We tend to have expectations for who people should be, what things we should do, how language should act... all of these ideas for what the world and our lives should be like. Everything has its place. Claire Becker, in her collection of poetry, Where We Think It Should Go, asks us to take a step back from those traditional (mis)conceptions. She uses language to play with boundaries, and moves us to see that we can perhaps better make sense of things when they’re less clear:
I only know
in movie lighting,
not summer morning.

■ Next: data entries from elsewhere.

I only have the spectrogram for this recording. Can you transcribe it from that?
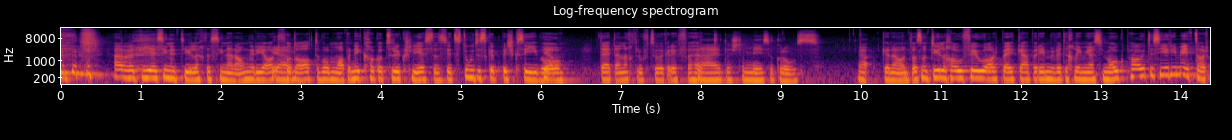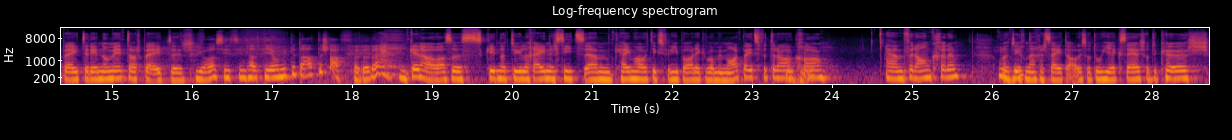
eben, die sind natürlich, das sind eine andere Art ja. von Daten, die man aber nicht zurückschließen kann, dass jetzt du das bist, der ja. dort darauf zugegriffen hat. Nein, das ist dann mehr so gross. Ja. Genau. Und was natürlich auch viele Arbeitgeber immer wieder ein bisschen im Auge behalten sind ihre Mitarbeiterinnen und Mitarbeiter. Ja, sie sind halt die, die mit den Daten arbeiten, oder? Genau. Also es gibt natürlich einerseits ähm, Geheimhaltungsvereinbarungen, die man im Arbeitsvertrag mhm. kann, ähm, verankern kann. Und mhm. natürlich nachher sagt, alles, was du hier siehst oder hörst,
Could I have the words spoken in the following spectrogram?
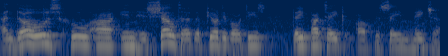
and those who are in his shelter, the pure devotees, they partake of the same nature.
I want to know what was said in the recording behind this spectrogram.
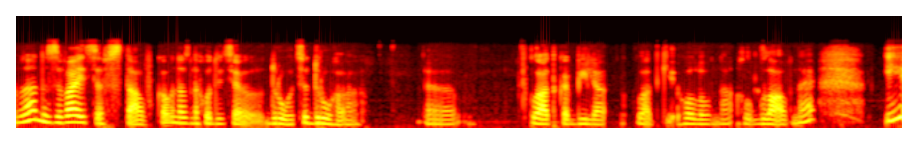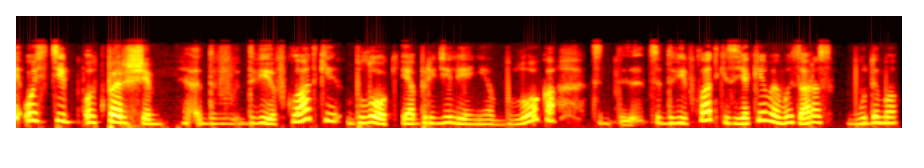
вона називається вставка, вона знаходиться друга, це друга е, вкладка біля вкладки головна, главне. І ось ці от перші дві вкладки, блок і определення блока, це, це дві вкладки, з якими ми зараз будемо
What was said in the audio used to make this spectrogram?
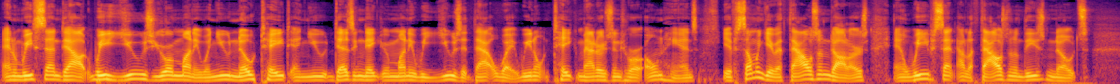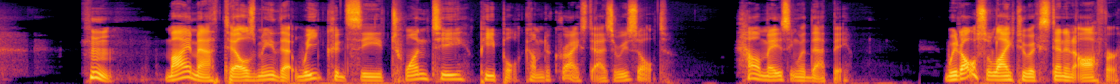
and we send out, we use your money. When you notate and you designate your money, we use it that way. We don't take matters into our own hands. If someone gave $1,000 and we've sent out a 1,000 of these notes, hmm, my math tells me that we could see 20 people come to Christ as a result. How amazing would that be? We'd also like to extend an offer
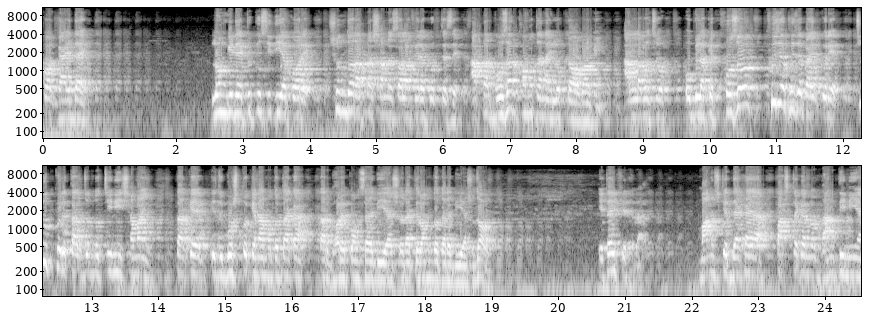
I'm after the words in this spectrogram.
পর গায়ে দেয়। লঙ্গিটা একটু কুচি দিয়ে পরে, সুন্দর আপনার সামনে চলাফেরা করতেছে। আপনার বোঝার ক্ষমতা নাই, লোকটা অভাবী। আল্লাহ বলছো, ওগুলাকে খোঁজো, খুঁজে খুঁজে বাইর করে, চুপ করে তার জন্য চিনি, সামাই, তাকে কিছু গোস্ত কেনার মতো টাকা তার ঘরে পৌঁছায় দিয়ে আসো, রাতের অন্ধকারে দিয়ে আসো, যাও। এটাই ফেতরা মানুষকে দেখায় পাঁচ টাকার নোট ভাঙতি নিয়ে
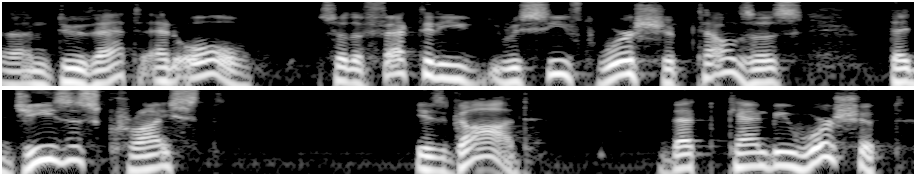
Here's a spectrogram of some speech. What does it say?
um, do that at all. So the fact that he received worship tells us that Jesus Christ is God that can be worshipped.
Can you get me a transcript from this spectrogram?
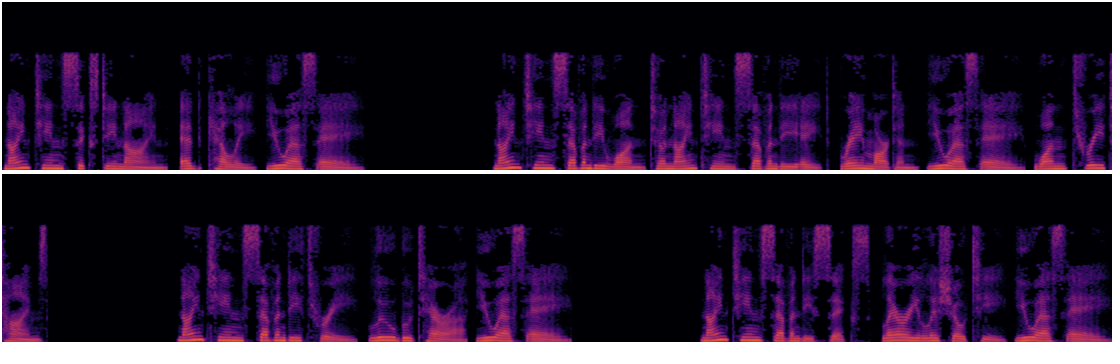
1969, Ed Kelly, USA, 1971 to 1978, Ray Martin, USA, won 3 times. 1973, Lou Butera, USA. 1976, Larry Lisciotti, USA.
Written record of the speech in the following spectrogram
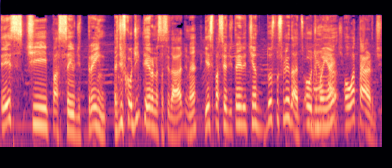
Este passeio de trem, a gente ficou o dia inteiro nessa cidade, né? E esse passeio de trem ele tinha duas possibilidades, ou de Manhã manhã ou à tarde.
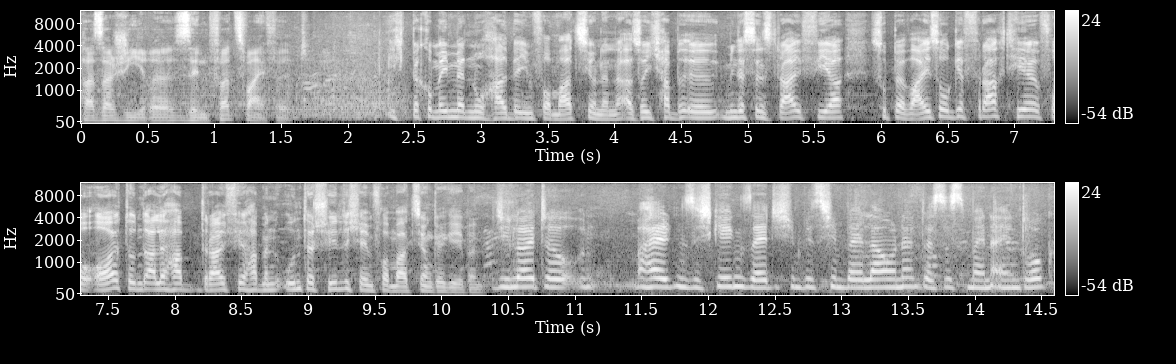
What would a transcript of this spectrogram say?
Passagiere sind verzweifelt. Ich bekomme immer nur halbe Informationen. Also ich habe äh, mindestens drei, vier Supervisor gefragt hier vor Ort und alle haben, drei, vier haben unterschiedliche Informationen gegeben. Die Leute halten sich gegenseitig ein bisschen bei Laune, das ist mein Eindruck.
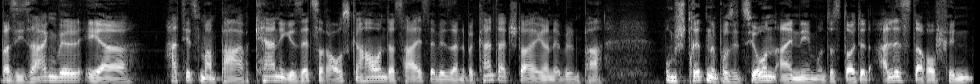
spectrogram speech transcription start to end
was ich sagen will, er hat jetzt mal ein paar kernige Sätze rausgehauen. Das heißt, er will seine Bekanntheit steigern, er will ein paar umstrittene Positionen einnehmen und das deutet alles darauf hin,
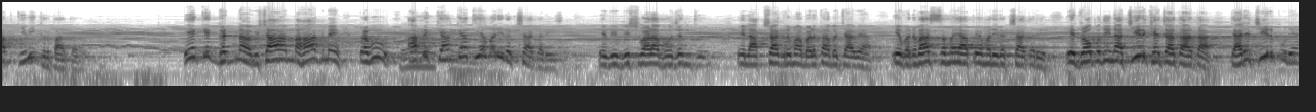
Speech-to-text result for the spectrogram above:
આપ કેવી કૃપા કરો. એક એક ઘટના વિશાળ મહાગને પ્રભુ આપે ક્યાં ક્યાંથી અમારી રક્ષા કરી છે? એ વિષવાળા ભોજનથી એ લાક્ષાગૃહમાં બળતા બચાવ્યા એ વનવાસ સમય આપે અમારી રક્ષા કરી એ દ્રૌપદીના ચીર ખેંચાતા હતા ત્યારે ચીર પૂર્યા.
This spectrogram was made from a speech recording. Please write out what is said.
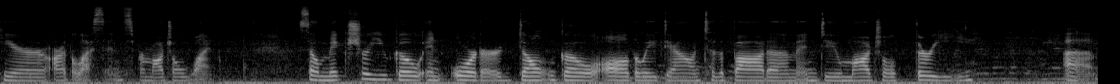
here are the lessons for Module 1. So make sure you go in order. Don't go all the way down to the bottom and do Module 3. Um,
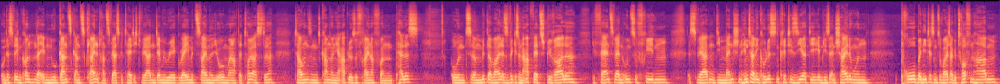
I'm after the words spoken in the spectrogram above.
Und deswegen konnten da eben nur ganz, ganz kleine Transfers getätigt werden. Demiray Gray mit 2 Millionen war noch der teuerste. Townsend kam dann ja ablösefrei noch von Palace. Und äh, mittlerweile ist es wirklich so eine Abwärtsspirale. Die Fans werden unzufrieden. Es werden die Menschen hinter den Kulissen kritisiert, die eben diese Entscheidungen pro Benitez und so weiter getroffen haben.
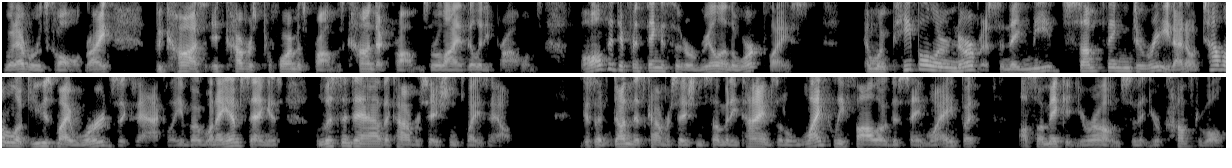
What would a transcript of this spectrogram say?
whatever it's called, right? Because it covers performance problems, conduct problems, reliability problems, all the different things that are real in the workplace. And when people are nervous and they need something to read, I don't tell them, look, use my words exactly. But what I am saying is listen to how the conversation plays out. Because I've done this conversation so many times, it'll likely follow the same way, but also make it your own so that you're comfortable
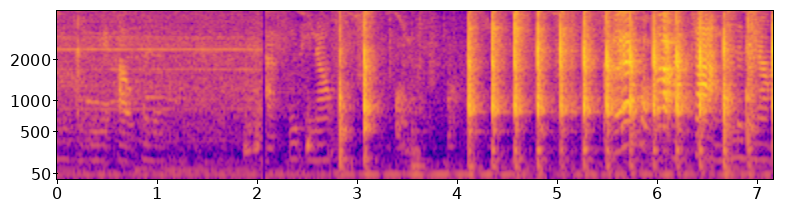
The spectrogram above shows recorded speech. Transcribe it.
นี่คือ เขากันเลยหักพี่น้อง เอ้ยขอบค่ะ หักข้างมันเลยพี่น้อง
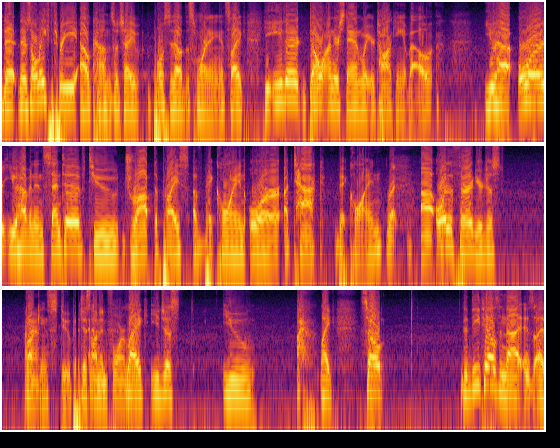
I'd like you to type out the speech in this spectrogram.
there, there's only three outcomes, which I posted out this morning. It's like you either don't understand what you're talking about, you have, or you have an incentive to drop the price of Bitcoin or attack Bitcoin, Right. uh, or the third, you're just Fucking stupid, Just man. uninformed. Like you just you like so the details in that is I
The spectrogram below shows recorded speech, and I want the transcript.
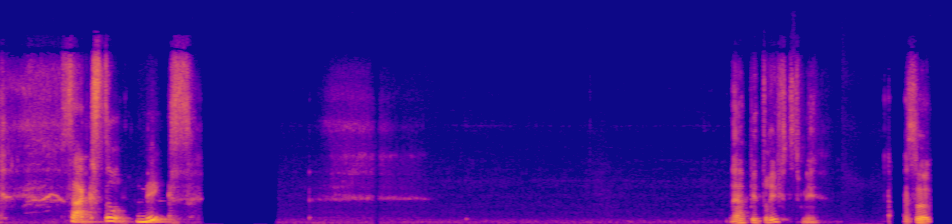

The language and cadence in her poems is playful, though she is considering (or reconsidering) what our place in the world is; bodies fold into themselves, minutes become lifetimes, words turn into “brown earth,” into sky, into rain, into gestures. The way that she arranges the words in her work mimics this coming together of things, people, and places; the poem is an extension of our bodies—“the possible”:
the physical fact of being
one person + the physical fact of being more.
Next to napkin and packet of soy sauce on the table.
Becker’s work implores the reader to think about how the way that we’re used to connecting with other people and places has no meaning, or at least not the right/important meaning. She speaks of little moments, things that would frustrate a lot of people, and finds the beauty in them:
A slowdown can last
forty-five minutes. You’re watching
the accident, I’m watching the slowdown.
The way that she writes gets the reader to explore her poems in the same way that she explores the world—there aren’t many obvious connections. This looseness can sometimes be tricky to navigate, as the poem often takes you to unexpected places. Though as you move through the book, wonderfully strange relationships begin to develop, and themes—water, the recording of events, love—draw these seemingly random happenings together. Where We Think It Should Go is a book that you’ll want to keep coming back to.